Suicide on the Small Screen

Posted by prof e on November 27, 2008

In recent days two events have focused our attention on the sometimes volatile combination of teen angst and social media websites. The first was the “broadcast” suicide of a 19-year-old man who took an overdose of prescription medications while a chat room of onlookers watched his live web cam stream. Some of the viewers urged Abraham Biggs on–either indifferent to his threats to take his life or willing to take the chance that he was bluffing. Perhaps it is not much different from sidewalk gawkers calling out to a would-be suicide victim to “jump” and “get it over with,” but it still suggests a calloused indifference and sense of alienation that comes from a failed sense of community.

The second event was the jury trial of the woman accused of cyber-bullying in the Megan Meier case. The internet hoax resulted in 13-year-old Megan taking her life after being dumped by a fictitious male character created by the 49-year-old defendant Lori Drew. While found not-guilty of violating the more severe Computer Fraud and Abuse Act, Drew was found guilty of three minor offenses including the violation of MySpace’s terms-of-service agreement which prohibits the use of phony names and the harassment of other users. Still, Drew could face up to three years in prison for the conviction. The trial highlighted the fact that we currently have few law-enforcement tools designed to address these new forms of computer crimes, and we’re likely to see new cyber-bulling legislation enacted in response.

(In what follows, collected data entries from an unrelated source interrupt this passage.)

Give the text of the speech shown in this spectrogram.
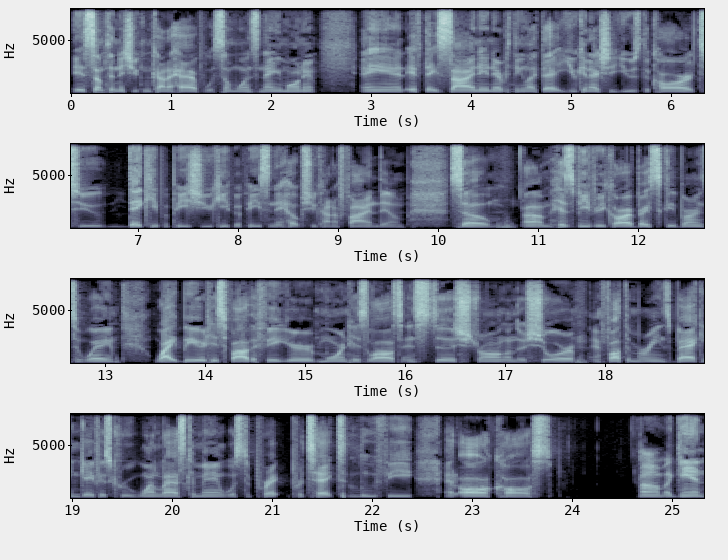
is something that you can kind of have with someone's name on it. And if they sign it and everything like that, you can actually use the card to, they keep a piece, you keep a piece, and it helps you kind of find them. So um, his Vivre card basically burns away. Whitebeard, his father figure, mourned his loss and stood strong on the shore and fought the Marines back and gave his crew one last command was to pre- protect Luffy at all costs. Um, again,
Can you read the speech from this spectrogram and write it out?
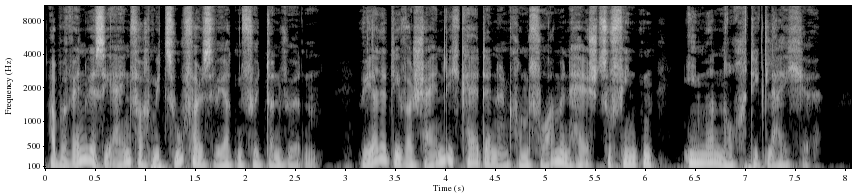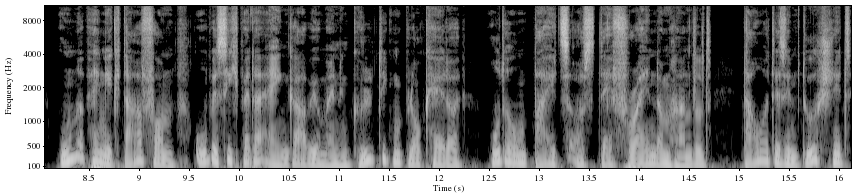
Aber wenn wir sie einfach mit Zufallswerten füttern würden, wäre die Wahrscheinlichkeit, einen konformen Hash zu finden, immer noch die gleiche. Unabhängig davon, ob es sich bei der Eingabe um einen gültigen Blockheader oder um Bytes aus Def Random handelt, dauert es im Durchschnitt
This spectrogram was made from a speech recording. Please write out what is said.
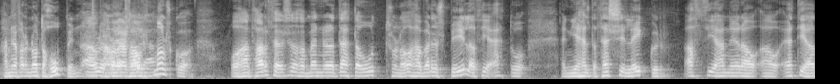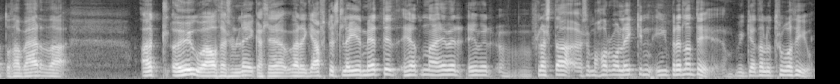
hann er að fara að nota hópin alveg bara klátt mál sko og hann þarf þess að það menn er að detta út svona og það verður spilað þétt og, en ég held að þessi leikur að því að hann er á, á Etihad og það verða öll augu á þessum leik allir verða ekki aftur slegið metið hérna yfir, yfir flesta sem að horfa á leikin í Breitlandi við getum alveg trúa því. Og,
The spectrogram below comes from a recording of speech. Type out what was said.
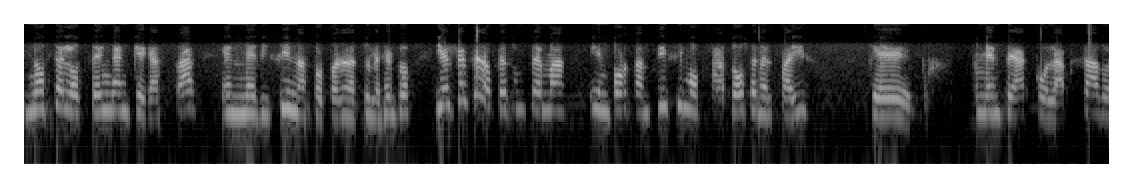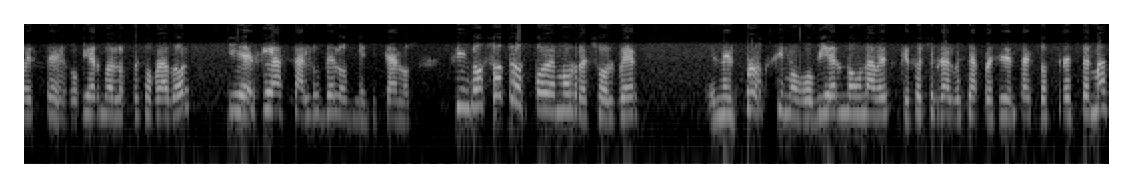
no se lo tengan que gastar en medicinas, por ponerte un ejemplo. Y el tercero, que es un tema importantísimo para todos en el país, que realmente ha colapsado este gobierno de López Obrador, y es la salud de los mexicanos. Si nosotros podemos resolver en el próximo gobierno, una vez que Xochitl Gálvez sea presidenta de estos tres temas,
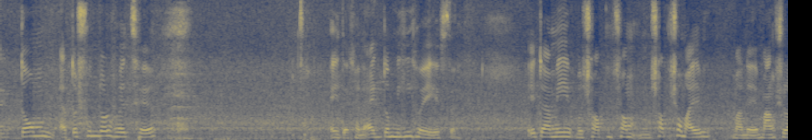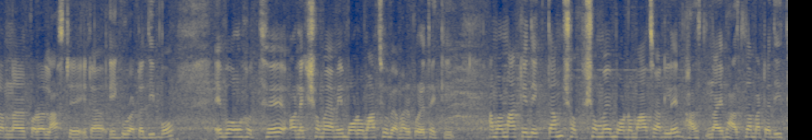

These sad episodes of teen suicide raise serious questions about the porous nature of the LCD screen that separates our online and off-line lives. Megan’s response to a make-believe “boyfriend” and forum members’ collective failure to respond to Abraham’s calls for help have this in common–both speak volumes about how we relate to others in virtual space and how those virtual relationships have life-changing, real-world consequences.


Posted in interactive media, media effects, new media, regulation, Uncategorized, websites | 22 Comments »

Sex on TV Promotes Teen Pregancy

Posted by prof e on November 14, 2008

teen pregnancyAccording to a recent study published in Pediatrics, teens who watch more explicit sexual content on TV are twice as likely to become pregnant or father a child before they reach age 20.This is the first time that a study has actually shown a relationship between exposure to explicit content on TV and pregnancy. This is alarming when you consider that the US has double the teen pregnancy rate of other developing countries. It is particularly troubling now as the country has seen its first increase in teen pregnancy in 14 years.

It’s not just that kids are watching sexually-charged content on TV, but also that the sexual content fails to portray sex in a realistic way. According to one of the researchers, “most TV shows portray sex as having few life-altering implications, such as pregnancy or sexually transmitted diseases” (quoted in USA Today). And while there are many variables that affect a teen’s decision to become sexually active, the researchers indicated that, “TV-watching was strongly connected with teen pregnancy even when other factors were considered, including grades, family structure and parents’ education level.”

And what were the TV programs that contained sexually-explicit content? Several mentioned included; Sex and the City, That ’70s Show, and Friends.

If this study is replicated and the finding supported, what should be our response as concerned citizens and consumers of media?

Read more

Posted in media effects, research, tv, Uncategorized | 35 Comments »